_WORK TASK_
Leave out the pictures and restate every entry word for word.

### AVAILABLE DATA ###

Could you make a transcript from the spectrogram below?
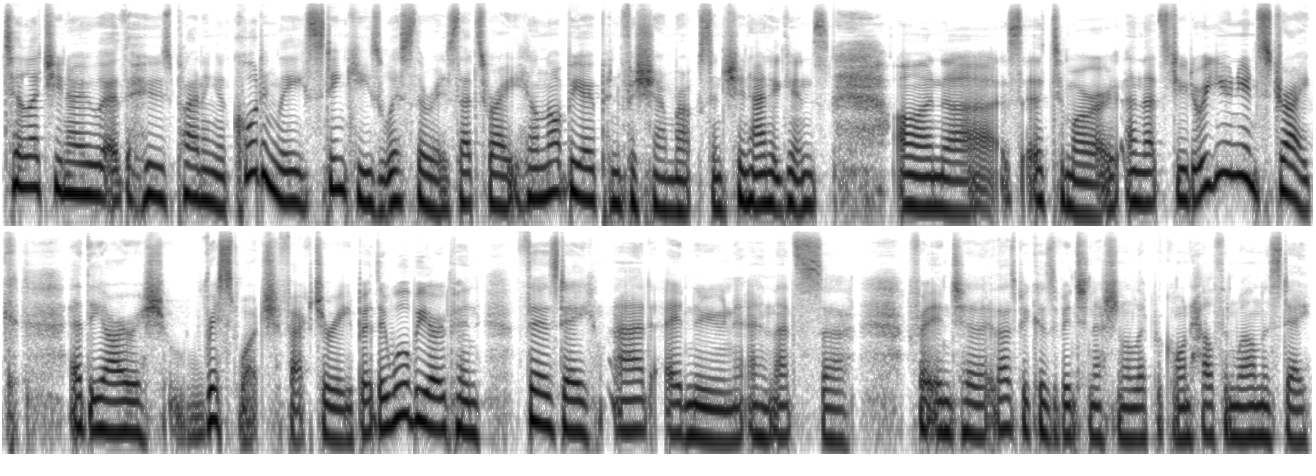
to let you know uh, who's planning accordingly, Stinky's Whistler is. That's right. He'll not be open for shamrocks and shenanigans on uh, uh, tomorrow. And that's due to a union strike at the Irish wristwatch factory. But they will be open Thursday at noon, and that's uh, for inter- that's because of International Leprechaun Health and Wellness Day.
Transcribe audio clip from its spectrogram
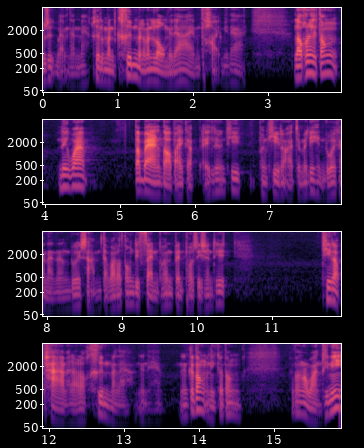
รู้สึกแบบนั้นไหมคือมันขึ้นมันมันลงไม่ได้ มันถอยไม่ได้ เราก็เลยต้องเรียกว่าตะแบงต่อไปกับไอ้เรื่องที่บางทีเราอาจจะไม่ได้เห็นด้วยขนาดนั้นด้วยซ้ำแต่ว่าเราต้องดิเฟนต์เพราะมันเป็นโพสิชันที่ที่เราพามาแล้วเราขึ้นมาแล้วนะครับนั้นก็ต้องอันนี้ก็ต้องก็ต้องระวังทีนี้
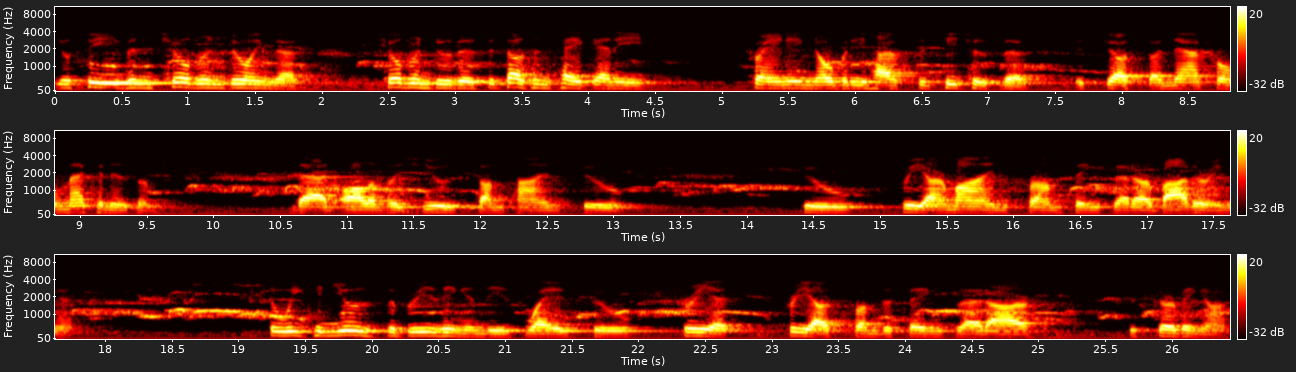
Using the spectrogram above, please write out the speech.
You'll see even children doing this. Children do this. It doesn't take any training. Nobody has to teach us this. It's just a natural mechanism that all of us use sometimes to, to free our minds from things that are bothering it. So we can use the breathing in these ways to free it, free us from the things that are disturbing us.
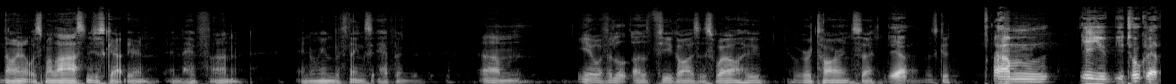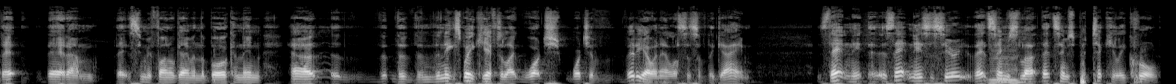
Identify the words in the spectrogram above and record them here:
knowing it was my last and just go out there and, and have fun and, and remember things that happened. And, um, yeah, with a, a few guys as well who, who were retiring. So Yeah. it was good. Um, yeah, you, you talk about that that um that semi final game in the book, and then how uh, the, the, the, the next week you have to like watch watch a video analysis of the game. Is that ne- is that necessary? That seems like that seems particularly cruel.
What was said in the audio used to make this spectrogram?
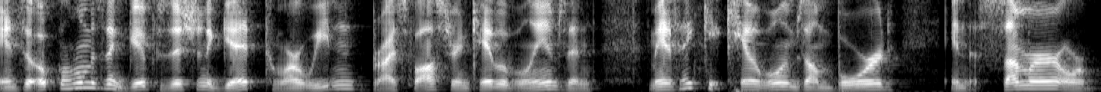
And so Oklahoma's in good position to get Camar Wheaton, Bryce Foster, and Caleb Williams. And man, if they can get Caleb Williams on board in the summer or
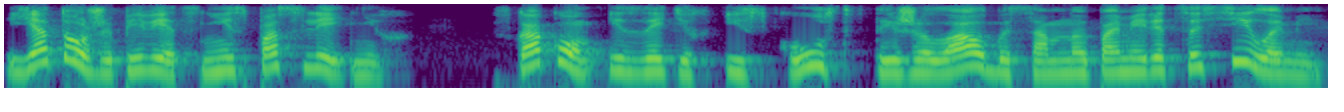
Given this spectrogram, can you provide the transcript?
Я тоже певец, не из последних. В каком из этих искусств ты желал бы со мной помериться силами?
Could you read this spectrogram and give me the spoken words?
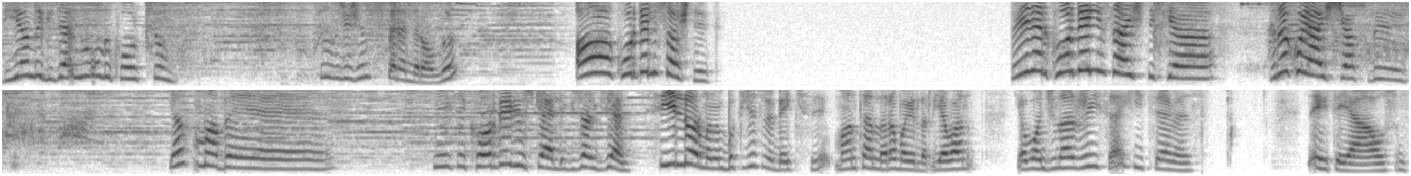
Bir anda güzel ne oldu korktum. Hızlıca şimdi süper ender oldu. Aa Cordelius açtık. Beyler Cordelius açtık ya. Draco'yu açacaktık. Yapma be. Neyse Cordelius geldi. Güzel güzel. Sihirli ormanın bakıcısı ve bekçisi mantarlara bayılır. Yaban yabancıları ise hiç sevmez. Neyse ya olsun.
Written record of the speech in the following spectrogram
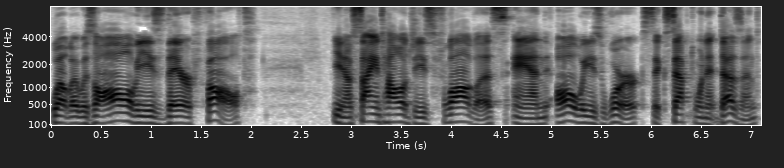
well, it was always their fault. You know, Scientology is flawless and always works except when it doesn't.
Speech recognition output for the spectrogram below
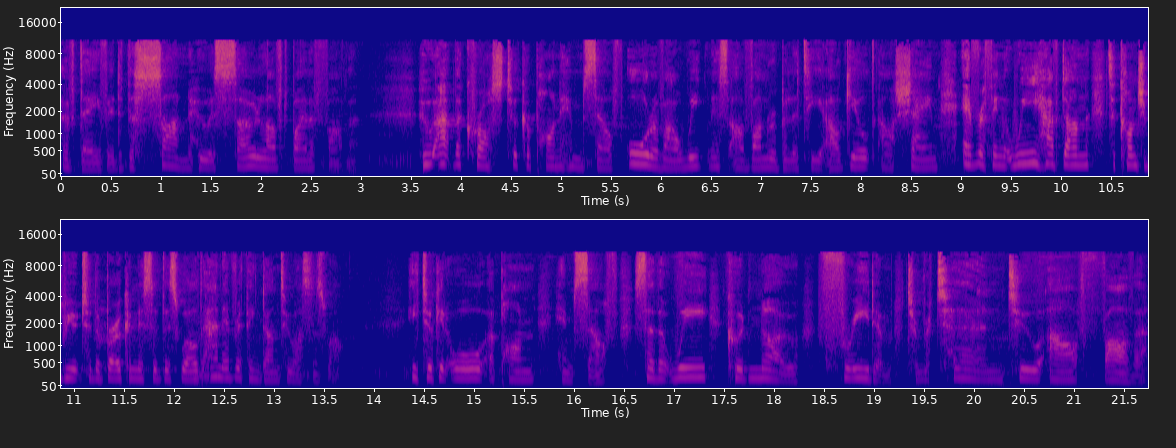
of David, the son who is so loved by the Father who at the cross took upon himself all of our weakness, our vulnerability, our guilt, our shame, everything that we have done to contribute to the brokenness of this world, and everything done to us as well. He took it all upon himself so that we could know freedom to return to our Father,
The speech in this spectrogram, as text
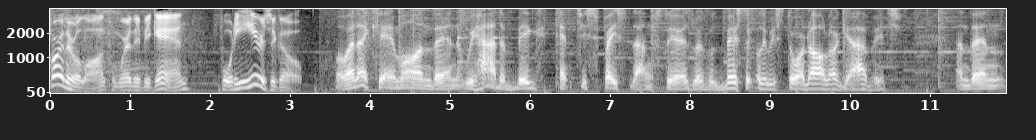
further along from where they began 40 years ago. Well, when I came on then, we had a big empty space downstairs where was basically we stored all our garbage. And then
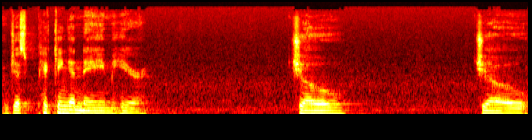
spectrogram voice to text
I'm just picking a name here Joe, Joe,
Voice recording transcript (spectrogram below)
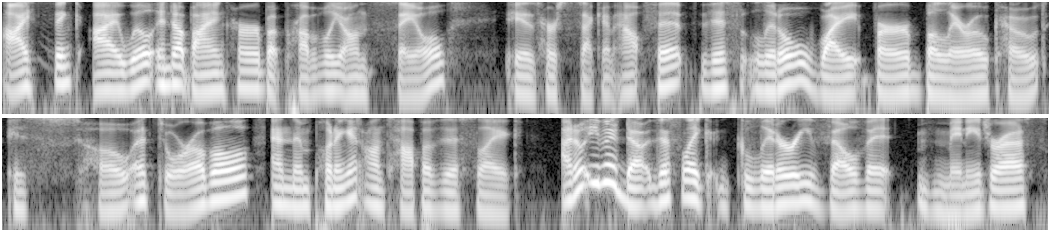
I think I will end up buying her, but probably on sale, is her second outfit. This little white fur bolero coat is so adorable. And then putting it on top of this, like, I don't even know this like glittery velvet mini dress.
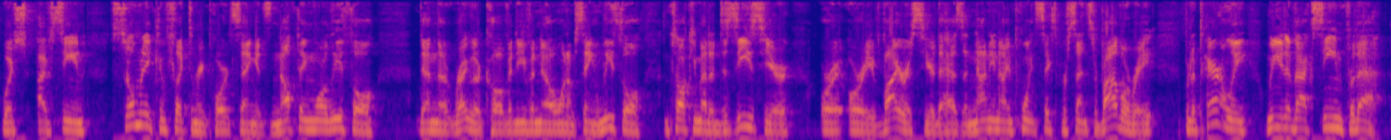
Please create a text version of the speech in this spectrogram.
which I've seen so many conflicting reports saying it's nothing more lethal than the regular COVID, even though when I'm saying lethal, I'm talking about a disease here or, or a virus here that has a 99.6% survival rate. But apparently, we need a vaccine for that.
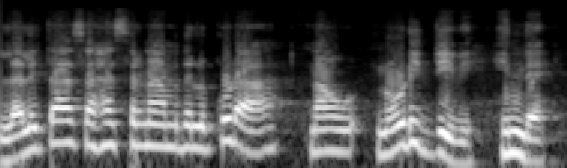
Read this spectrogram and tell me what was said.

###

_WRITTEN RESPONSE_
Could you make a transcript from the spectrogram below?
to let you know uh, who's planning accordingly, Stinky's Whistler is. That's right. He'll not be open for shamrocks and shenanigans on uh, uh, tomorrow. And that's due to a union strike at the Irish wristwatch factory. But they will be open Thursday at noon, and that's uh, for inter- that's because of International Leprechaun Health and Wellness Day.
Transcribe audio clip from its spectrogram
รู้สึกแบบนั้นไหมคือมันขึ้นมันมันลงไม่ได้ มันถอยไม่ได้ เราก็เลยต้องเรียกว่าตะแบงต่อไปกับไอ้เรื่องที่บางทีเราอาจจะไม่ได้เห็นด้วยขนาดนั้นด้วยซ้ำแต่ว่าเราต้องดิเฟนต์เพราะมันเป็นโพสิชันที่ที่เราพามาแล้วเราขึ้นมาแล้วนะครับนั้นก็ต้องอันนี้ก็ต้องก็ต้องระวังทีนี้
Using the spectrogram above, please write out the speech.
You'll see even children doing this. Children do this. It doesn't take any training. Nobody has to teach us this. It's just a natural mechanism that all of us use sometimes to, to free our minds from things that are bothering it. So we can use the breathing in these ways to free it, free us from the things that are disturbing us.
Identify the words in the spectrogram above and record them here:
knowing it was my last and just go out there and, and have fun and, and remember things that happened. And, um, yeah, with a, a few guys as well who, who were retiring. So Yeah. it was good. Um, yeah, you, you talk about that that um that semi final game in the book, and then how uh, the, the, the, the next week you have to like watch watch a video analysis of the game. Is that ne- is that necessary? That seems like that seems particularly cruel.
What was said in the audio used to make this spectrogram?
And so Oklahoma's in good position to get Camar Wheaton, Bryce Foster, and Caleb Williams. And man, if they can get Caleb Williams on board in the summer or
Given this spectrogram, can you provide the transcript?
Я тоже певец, не из последних. В каком из этих искусств ты желал бы со мной помериться силами?
Could you read this spectrogram and give me the spoken words?
Bir anda güzel ne oldu korktum. Hızlıca şimdi süper ender oldu. Aa Cordelius açtık. Beyler Cordelius açtık ya. Draco'yu açacaktık. Yapma be. Neyse Cordelius geldi. Güzel güzel. Sihirli ormanın bakıcısı ve bekçisi mantarlara bayılır. Yaban yabancıları ise hiç sevmez. Neyse ya olsun.
Written record of the speech in the following spectrogram
well, it was always their fault. You know, Scientology is flawless and always works except when it doesn't.
Speech recognition output for the spectrogram below
of David, the son who is so loved by the Father who at the cross took upon himself all of our weakness, our vulnerability, our guilt, our shame, everything that we have done to contribute to the brokenness of this world, and everything done to us as well. He took it all upon himself so that we could know freedom to return to our Father,
The speech in this spectrogram, as text
further along from where they began 40 years ago. Well, when I came on then, we had a big empty space downstairs where was basically we stored all our garbage. And then
spectrogram voice to text
I'm just picking a name here Joe, Joe,
Voice recording transcript (spectrogram below)
I think I will end up buying her, but probably on sale, is her second outfit. This little white fur bolero coat is so adorable. And then putting it on top of this, like, I don't even know this like glittery velvet mini dress.
Please create a text version of the speech in this spectrogram.
which I've seen so many conflicting reports saying it's nothing more lethal than the regular COVID, even though when I'm saying lethal, I'm talking about a disease here or, or a virus here that has a 99.6% survival rate. But apparently, we need a vaccine for that.
Read this spectrogram and tell me what was said.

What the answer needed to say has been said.